Jeanne Cooley Greeley Thayer
Jeanne Cooley Greeley Thayer passed away on July 6, 2021, at the age of 103. Jeanne began a long life on September 26, 1917. As a child of an army officer, Jeanne spent years living abroad in Hawaii, the Philippines, and Paris, sowing within her an appreciation of culture that would echo through her accomplishments later in life.
At the young age of 17, Jeanne moved alone to New York City with aspirations towards becoming an actress. Her strong desire to act drove her to pursue work in the intimidating world of show business, where she began as a model and moved on to secure a role in the play entitled The Women. Whether an active participant or attentive spectator, Jeanne developed a love for theater and the performing arts.
During World War II, Jeanne served as an analyst for the Informational Intelligence Unit of the Air Transport Command before mourning the death of her first husband, Horace Greeley, killed as a prisoner of war in Bataan.
After the war, Jeanne remarried and began a family with Walter N. Thayer. During this time, she started a new chapter of her life, endorsing the arts and education in countless forms. She was a member of the Westchester Council of the Arts, the Council at the College of Purchase, and, later, a member of the Board of Trustees of the State University of New York.
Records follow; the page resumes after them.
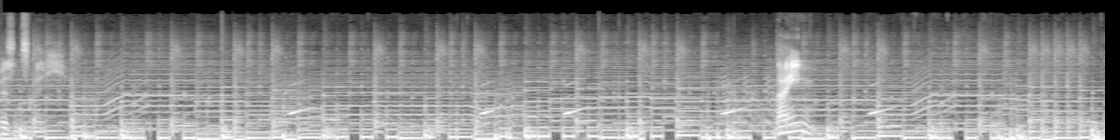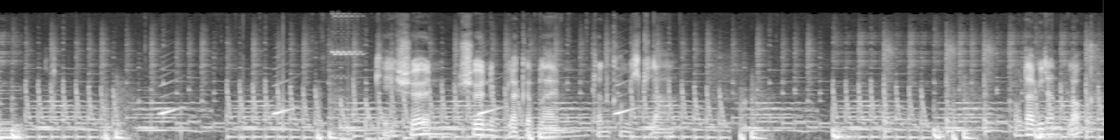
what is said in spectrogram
Wissen es nicht. Nein! Okay, schön, schöne Blöcke bleiben. Dann komme ich klar. Kommt da wieder ein Block?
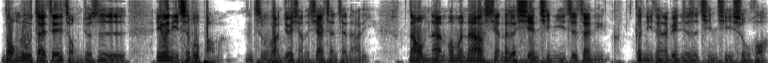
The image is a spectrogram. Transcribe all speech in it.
融入在这一种，就是因为你吃不饱嘛，你吃不饱，你就会想着下一餐在哪里。那我们呢，我们那有闲那个闲情逸致在你？跟你在那边就是琴棋书画，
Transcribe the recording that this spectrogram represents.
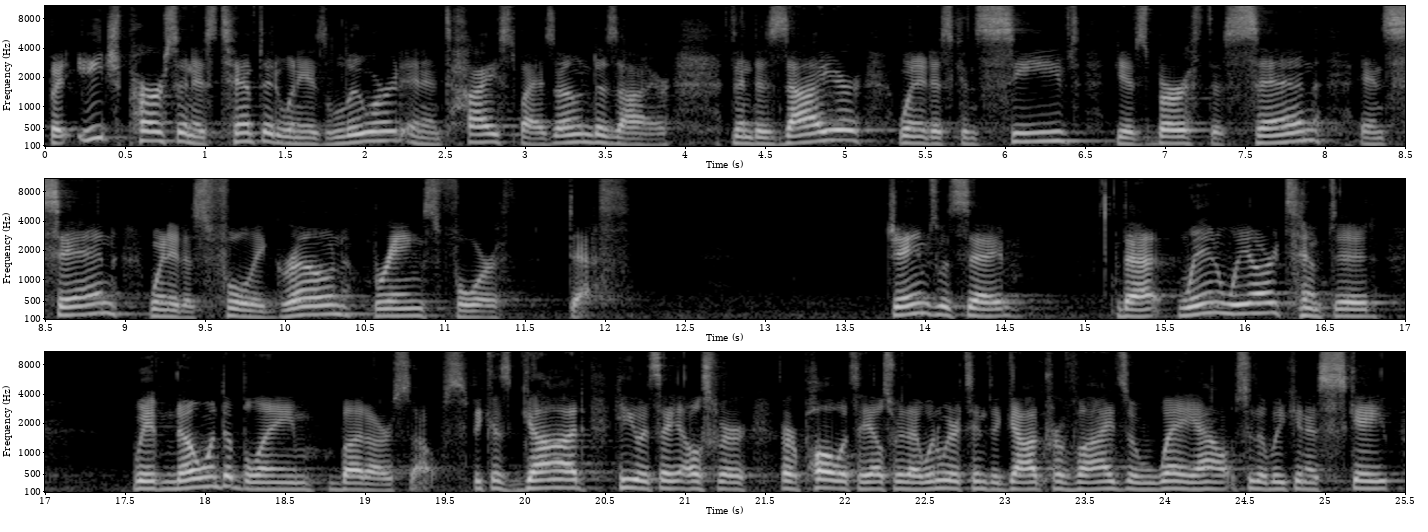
But each person is tempted when he is lured and enticed by his own desire. Then desire, when it is conceived, gives birth to sin, and sin, when it is fully grown, brings forth death. James would say that when we are tempted, we have no one to blame but ourselves. Because God, he would say elsewhere, or Paul would say elsewhere, that when we are tempted, God provides a way out so that we can escape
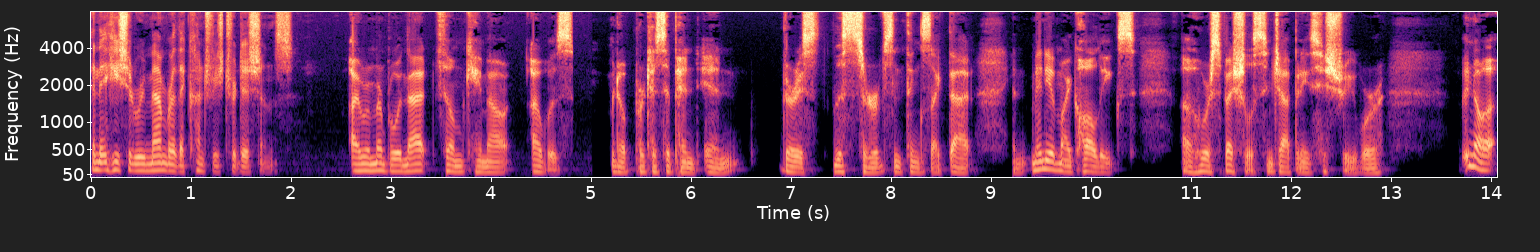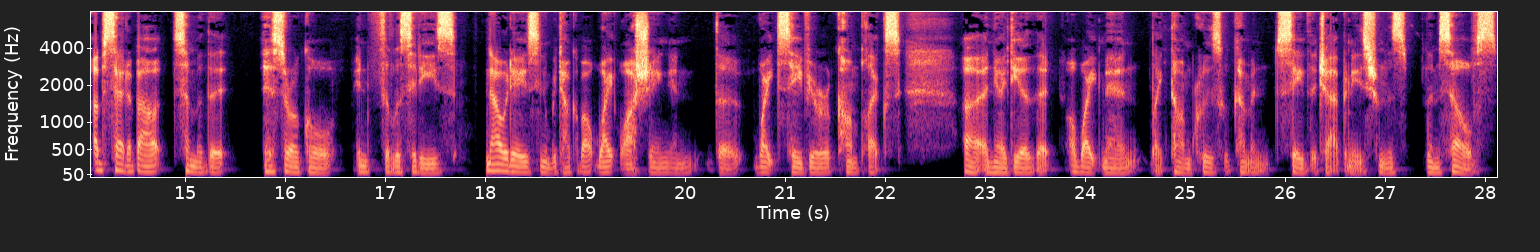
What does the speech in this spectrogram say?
and that he should remember the country's traditions. I remember when that film came out, I was, you know, participant in various listservs and things like that. And many of my colleagues uh, who are specialists in Japanese history were, you know, upset about some of the historical infelicities. Nowadays, you know, we talk about whitewashing and the white savior complex uh, and the idea that a white man like Tom Cruise would come and save the Japanese from this themselves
Two fellowships are given in her honor, in fine and performing arts, both of which are still awarded to graduating students at SUNY.
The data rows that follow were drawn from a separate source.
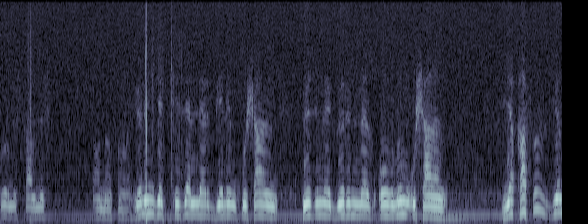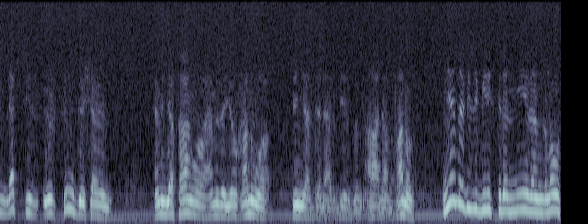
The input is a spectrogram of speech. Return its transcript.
durmuş kalmış. Ondan sonra ölünce çizeller belin kuşağın, gözüne görünmez oğlun uşağın. Yakasız gömlektir örtün döşeğin. Hem yatağın o hem de yorganın o. Dünya döner bir gün alem fan olur. Nerede bizi biriktiren nereden kılavuz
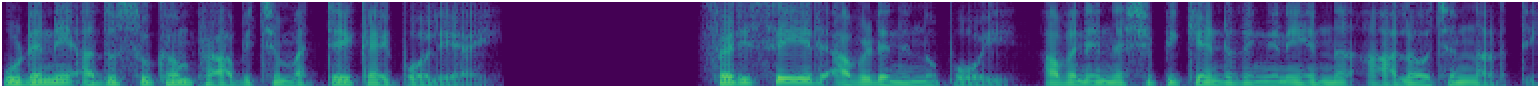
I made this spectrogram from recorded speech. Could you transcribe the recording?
ഉടനെ അതു സുഖം പ്രാപിച്ച് മറ്റേ കൈപോലെയായി ഫരിസേയർ അവിടെ നിന്നു പോയി അവനെ നശിപ്പിക്കേണ്ടതെങ്ങനെയെന്ന് ആലോചന നടത്തി.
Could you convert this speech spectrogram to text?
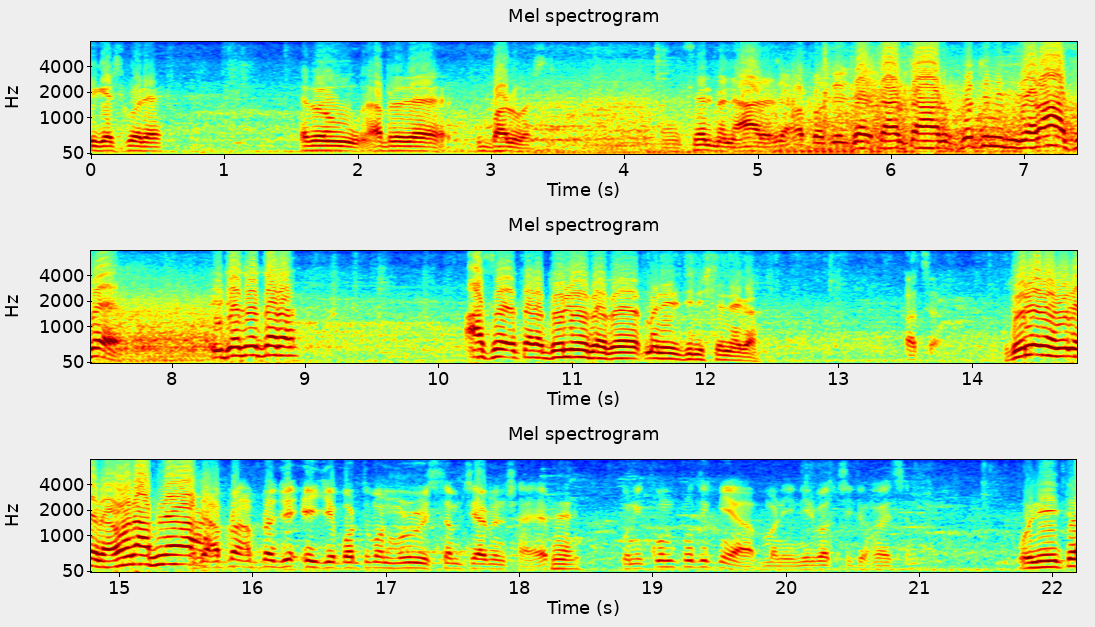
জিজ্ঞেস করে এবং আপনারা খুব ভালোবাসে। চেয়ারম্যান আর আপনাদের তার তার প্রতিনিধি যারা আছে এটা তো তারা আছে তারা দলীয়ভাবে মানে জিনিসটা নেগা। আচ্ছা। দলীয়ভাবে নেগা। আপনার আচ্ছা, আপনার আপনার যে এই যে বর্তমান মনিরুল ইসলাম চেয়ারম্যান সাহেব হ্যাঁ। উনি কোন প্রতীক নিয়ে মানে নির্বাচিত হয়েছেন? উনি তো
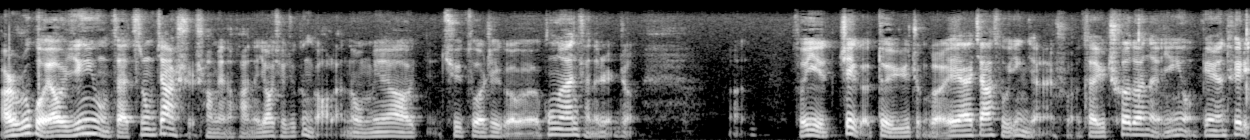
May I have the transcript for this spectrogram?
而如果要应用在自动驾驶上面的话，那要求就更高了。那我们要去做这个功能安全的认证啊，所以这个对于整个 AI 加速硬件来说，在于车端的应用边缘推理。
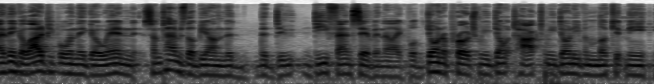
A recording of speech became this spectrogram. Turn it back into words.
I think a lot of people when they go in, sometimes they'll be on the the de- defensive and they're like, "Well, don't approach me, don't talk to me, don't even look at me."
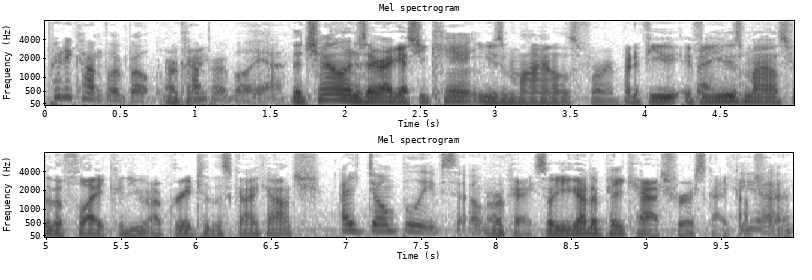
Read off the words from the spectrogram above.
pretty comparable. Okay. Comparable, yeah. the challenge there, I guess, you can't use miles for it. But if you if Right. you use miles for the flight, could you upgrade to the Sky Couch? I don't believe so. Okay, so you got to pay cash for a Sky Couch Yeah. there.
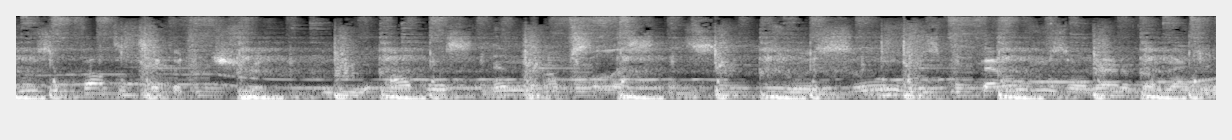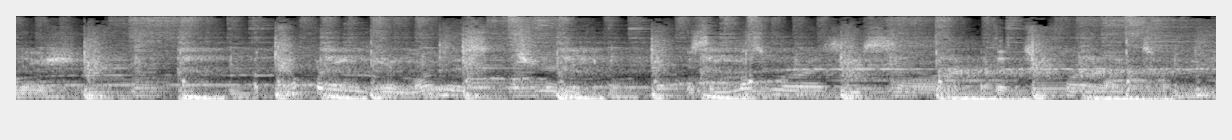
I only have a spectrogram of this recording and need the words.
who is about to take a trip into oddness and obsolescence, to a zone whose boundaries are that of imagination. Accompanying him on this journey is the mesmerizing sound of the twilight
Beyond her service to academia, Jeanne remained committed to other organizations of the arts, participating on the boards of the New York City Ballet, Sleepy Hollow Restorations (now Historic Hudson Valley), and was a Life Trustee of the Museum of Modern Art, with which she served on many committees, including the International Council. Jeanne was also the first woman to give the commencement address at Attica Correctional Facility as a trustee with SUNY.
Having spent most of her life in New York, Jeanne moved to Santa Barbara, California in 1994, where she lived until her death. Despite the distance, Jeanne traveled often to New York City and remained passionately bound to the furthering of the arts and the appreciation of culture in all its forms. In Santa Barbara, Jeanne became a patron of international music students at the Music Academy of the West, and spent countless hours enjoying their craft and encouraging their work.
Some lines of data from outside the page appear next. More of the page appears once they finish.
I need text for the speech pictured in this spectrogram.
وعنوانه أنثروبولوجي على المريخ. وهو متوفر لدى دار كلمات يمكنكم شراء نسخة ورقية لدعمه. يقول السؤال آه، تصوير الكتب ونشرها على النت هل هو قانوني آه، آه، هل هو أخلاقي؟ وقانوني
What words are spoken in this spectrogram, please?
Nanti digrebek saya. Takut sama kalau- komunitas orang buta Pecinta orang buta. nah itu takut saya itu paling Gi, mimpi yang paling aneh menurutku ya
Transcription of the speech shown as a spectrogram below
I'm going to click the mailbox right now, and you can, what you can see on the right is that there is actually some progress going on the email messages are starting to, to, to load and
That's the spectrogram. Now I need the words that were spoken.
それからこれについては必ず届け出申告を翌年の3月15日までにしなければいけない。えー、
From New York to California, between galleries and gardens, Jeanne sought beauty and found it often. She continued to share that beauty with those around her. She was a treasure and inspiration to friends and family alike. She was caring and dedicated as a wife and mother. She imparted her love for the arts, travel, and the importance of education to all her children and grandchildren.
In the words of her granddaughter, Kate O’Shaughnessy, “She held every person she ever met with unconditional positive regard. She had the grace of a ballerina and the mind of a scholar.” Jeanne is survived by her children Tom Thayer, Gail Reagan, Susan Noble, and Ann Thayer, 10 grandchildren, and 10 great-grandchildren.